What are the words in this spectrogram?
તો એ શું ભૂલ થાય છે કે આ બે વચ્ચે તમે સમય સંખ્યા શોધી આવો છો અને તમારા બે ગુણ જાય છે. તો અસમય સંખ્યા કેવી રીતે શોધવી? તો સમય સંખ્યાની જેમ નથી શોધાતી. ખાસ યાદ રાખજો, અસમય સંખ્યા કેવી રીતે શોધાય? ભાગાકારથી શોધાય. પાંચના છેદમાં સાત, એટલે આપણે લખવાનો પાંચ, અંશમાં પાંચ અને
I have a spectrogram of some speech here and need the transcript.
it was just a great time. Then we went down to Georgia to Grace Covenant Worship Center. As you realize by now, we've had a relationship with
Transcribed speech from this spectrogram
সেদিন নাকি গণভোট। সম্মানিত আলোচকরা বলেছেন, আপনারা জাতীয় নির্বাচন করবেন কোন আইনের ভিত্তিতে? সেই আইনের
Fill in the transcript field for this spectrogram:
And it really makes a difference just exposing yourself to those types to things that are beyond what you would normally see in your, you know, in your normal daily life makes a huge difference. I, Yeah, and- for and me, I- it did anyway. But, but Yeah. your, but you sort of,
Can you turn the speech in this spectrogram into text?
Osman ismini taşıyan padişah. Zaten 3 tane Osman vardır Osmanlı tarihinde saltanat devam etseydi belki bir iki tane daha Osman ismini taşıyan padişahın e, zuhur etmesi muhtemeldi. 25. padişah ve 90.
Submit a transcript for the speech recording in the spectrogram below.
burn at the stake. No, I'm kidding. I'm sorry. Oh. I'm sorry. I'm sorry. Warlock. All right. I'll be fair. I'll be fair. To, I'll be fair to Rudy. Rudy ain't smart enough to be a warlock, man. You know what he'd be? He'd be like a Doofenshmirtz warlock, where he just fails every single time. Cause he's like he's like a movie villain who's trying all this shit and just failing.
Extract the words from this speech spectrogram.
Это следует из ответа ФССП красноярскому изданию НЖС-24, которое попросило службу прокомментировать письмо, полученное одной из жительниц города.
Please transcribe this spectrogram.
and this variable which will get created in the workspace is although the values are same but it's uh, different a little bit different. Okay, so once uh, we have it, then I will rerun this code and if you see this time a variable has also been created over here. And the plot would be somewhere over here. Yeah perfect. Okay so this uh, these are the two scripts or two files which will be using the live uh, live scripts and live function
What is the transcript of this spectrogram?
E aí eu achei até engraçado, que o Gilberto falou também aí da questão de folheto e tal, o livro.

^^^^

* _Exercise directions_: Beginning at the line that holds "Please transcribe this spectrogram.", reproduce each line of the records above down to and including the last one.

* _Result for this exercise_:
Please transcribe this spectrogram.
and this variable which will get created in the workspace is although the values are same but it's uh, different a little bit different. Okay, so once uh, we have it, then I will rerun this code and if you see this time a variable has also been created over here. And the plot would be somewhere over here. Yeah perfect. Okay so this uh, these are the two scripts or two files which will be using the live uh, live scripts and live function
What is the transcript of this spectrogram?
E aí eu achei até engraçado, que o Gilberto falou também aí da questão de folheto e tal, o livro.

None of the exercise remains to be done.